Who Is The Queen Of The South In The Bible

If you said she’s the Queen of Sheba (1 Kings 10:1-13; 1 Chronicles 9:1-27), then you are right, but what happened to her? If you know the answer, believe it or not, you know who is the queen of the south in the Bible.

Who is the Queen of the South in the Bible? The term “queen of the south” appears only once in the Bible, in Daniel 11:5, as follows: “And Libya, and Lydia, and all the mingled people, and Chubraim, shall fall with them by the sword.”

There’s a bit of trivia floating around the interwebs about the ‘Queen of the South’ in the Bible. Although it’s quite an entertaining story, there’s some truth to it that I want to talk about. I want to introduce this post by sharing my experience with someone who wanted to know if Ruth was both from Moab and Judah. We were discussing how Ruth married into a man from Bethlehem (Judah), yet she and her mother-in-law, Naomi, came from Moab in the bible. This is due to the fact that Elimelech took his family and left Israel for Moab after an economic disaster occurred within his homeland.

Who is the Queen of the South in the Bible? In the New Testament, after Jesus feeds a multitude with just two fish and five loaves of bread, a woman comes up to him and calls him “the Son of David.” He says he is and asks if she believes it. She does — but she also has something else to say: “Great is your faith! Be it done for you as you desire.” But Jesus doesn’t exactly know what to do with this statement, so he asks that she tell no one about this encounter (Matthew 15:22-28). There is more than one queen in the Bible who might have been considered queen of the south. The question is, which one is the actual queen of the south?

Who Is The Queen Of The South In The Bible
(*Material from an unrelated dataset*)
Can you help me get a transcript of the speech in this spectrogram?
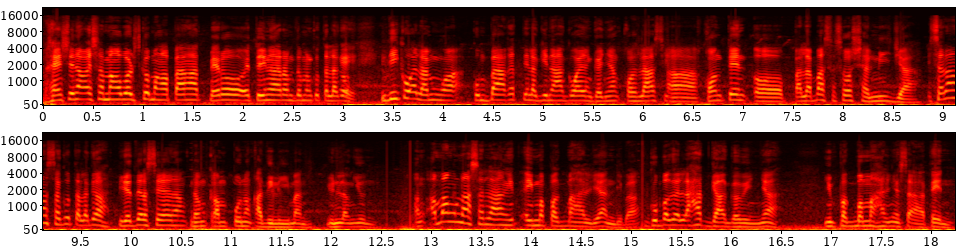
Pasensya na kayo sa mga words ko mga pangat pero ito yung naramdaman ko talaga eh. Hindi ko alam nga kung bakit nila ginagawa yung ganyang klase ah, content o palabas sa social media. Isa lang ang sagot talaga. Pinadala sila ng, ng kampo ng kadiliman. Yun lang yun. Ang amang nasa langit ay mapagmahal yan, di ba? Kumbaga lahat gagawin niya. Yung pagmamahal niya sa atin.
When Jesus referred to the Queen of the South in Matthew 12:42 and Luke 11:31, He was actually talking about the Queen of Sheba. We read of the Queen of the South visiting the court of Solomon in 1 Kings 10:1, 3, 9. Jesus was contrasting the Queen’s actions with the actions of the religious leaders of His time. Though she was a pagan queen, she traveled a long distance to listen to Solomon and seek his wisdom whereas the religious leaders were unwilling to listen to the Son of God who came down from heaven to save them.

The Queen of the South

The the Queen of Sheba sought the wisdom of Solomon for her many questions. As she had “heard about the fame of Solomon and his relationship to the LORD, [and] came to test Solomon with hard questions” (1 Kings 10:1). And God had granted Solomon the gift of wisdom (1 Kings 3:5–12), so “nothing was too hard for the king to explain to her” (1 Kings 10:3).

Solomon shared God’s Wisdom

Solomon gave helpful, intelligent answers, which directed the queen’s mind to the true source of all wisdom and prosperity. After the Queen of Sheba had witnessed Solomon’s wisdom and works, she didn’t thank him only for the hospitality that he showed her but more importantly for the knowledge of God’s truth. She said,  “Blessed be the Lord your God, who delighted in you, setting you on the throne of Israel! Because the Lord has loved Israel forever, therefore He made you king, to do justice and righteousness” (1 kings 10:9).

Her visit led to her conversion and salvation. In gratitude to Solomon, the Queen of the south gave King Solomon gifts. And she returned to her own country blessed (1 Kings 10:13).

Who Is The Queen Of The South In The Bible

The Queen of the South is mentioned by Jesus in Matthew 12:42 and its parallel passage, Luke 11:31. Jesus says the Queen of the South will bear witness on the Day of Judgment, condemning those Israelites who rejected Jesus as Lord. Jesus identifies the Queen of the South as a queen who visited King Solomon to benefit from his wisdom. From this, we can deduce that she is the Queen of Sheba who came to test Solomon with difficult questions (1 Kings 10:1).

Most biblical scholars believe that Sheba was a city in modern-day Ethiopia or Yemen, and that the Queen of the South was the ruler of that city, a woman of amazing wealth and power. Having heard reports of King Solomon’s wisdom, the Queen of Sheba wanted to find out if what she had heard was true, if there really could be a king that wise. So she traveled to Jerusalem to quiz Solomon with riddles. She also brought a wealth of gifts and spices and jewels from her own land to give to him (1 Kings 10:10; 2 Chronicles 9:9). Solomon answered all her questions (1 Kings 10:3) and repaid her in gifts of equal value. The Queen of the South then returned home (2 Chronicles 9:12).

The Queen of the South has been the subject of many artistic works and legends. Some people also speculate that the Queen of the South is the same woman as the Shulammite mentioned in the Song of Solomon, because of the reference to the Shulammite’s dark skin (Song of Solomon 1:5). However, there is stronger evidence to suggest that the Shulammite came from Shunem, a region near Israel.

Jesus mentions the Queen of the South in the context of Israel’s rejection of their True King. Though she was a Gentile, she traveled a long distance to hear Solomon, and the treasures she brought showed her respect for him and the wisdom he possessed. In contrast, the Jews of Jesus’ time were unwilling to travel any distance to hear the King of kings. The Queen of Sheba’s lavish respect for Solomon stood in stark contrast to Israel’s flat-out rejection of Christ. Yet Christ is greater than Solomon (Matthew 12:42). Solomon was a son of David, but Jesus is the Son of David. Solomon was rich, but Jesus is the Creator of all riches. Solomon possessed the gift of wisdom, but Jesus is wisdom personified (1 Corinthians 1:30).

Leave a Reply